"No one expects you to make any sense. That gives you the freedom to be creative. It's like for the rest of us the world is a black and white TV show. For you, it's a Disney cartoon."
Saint Jude's is a way-station for troubled teens. Specialising in adolescent mental illness, the group home takes in upper middle class teenagers like Taylor, whose Mom can no longer handle her Bipolar diagnosis. Taylor's lucky. The only experience she has of Psychiatric facilities is the plush ward on the fourth floor of a private hospital, and now the "family" environment of Saint Jude, governed by Big Daddy, the teens therapist and Big Momma, a sort of housekeeper, come psychiatric nurse.
The teens are all dealing with their own problems: bipolar disorder, schizophrenia, depression, and yet their lives have become entwined, they've been forced together by the stigma of mental illness and the pain they each feel inside their own fragile minds. Isolated from the "real world" the teens tick along, riding the waves of their mental disorders waiting to turn sixteen so they can leave.
Until Dalton arrives. A replacement for Big Daddy, Dalton is a breath of fresh air in the stale therapeutic environment and he attempts to turn the teens lives around with shall we say non-traditional techniques and a new approach to therapy.
Meanwhile, as Taylor begins to grow closer to the charismatic Blaine, she puts her own recovery on the line to become the person she thinks he wants to be. And when he leaves Saint Jude's for good, the fine thread that had been holding her together finally breaks.
This novel encompasses the darkness of a mental illness diagnosis and the brightness of recovery.

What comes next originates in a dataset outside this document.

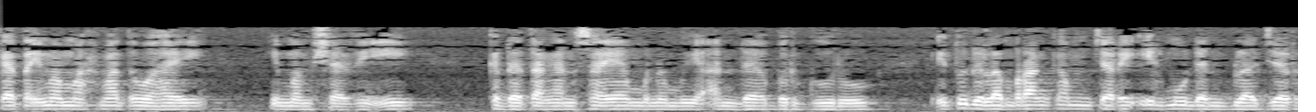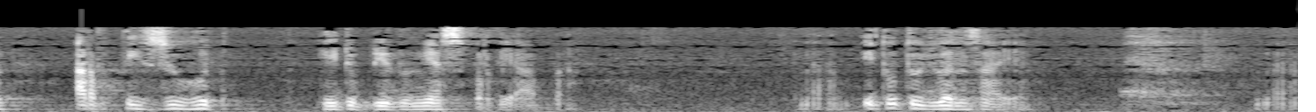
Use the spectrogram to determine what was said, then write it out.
Kata Imam Ahmad, wahai Imam Syafi'i, kedatangan saya menemui anda berguru itu dalam rangka mencari ilmu dan belajar arti zuhud hidup di dunia seperti apa. Nah, itu tujuan saya. Nah,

It's a must-read for anybody going through a similar situation or really for anybody who just likes a bloody good teen protagonist and a plot that deals with strong, heart-wrenching issues without simply skimming the surface.
4/5 - purely because the copy I read could have done with some editing and grammatical tweaks.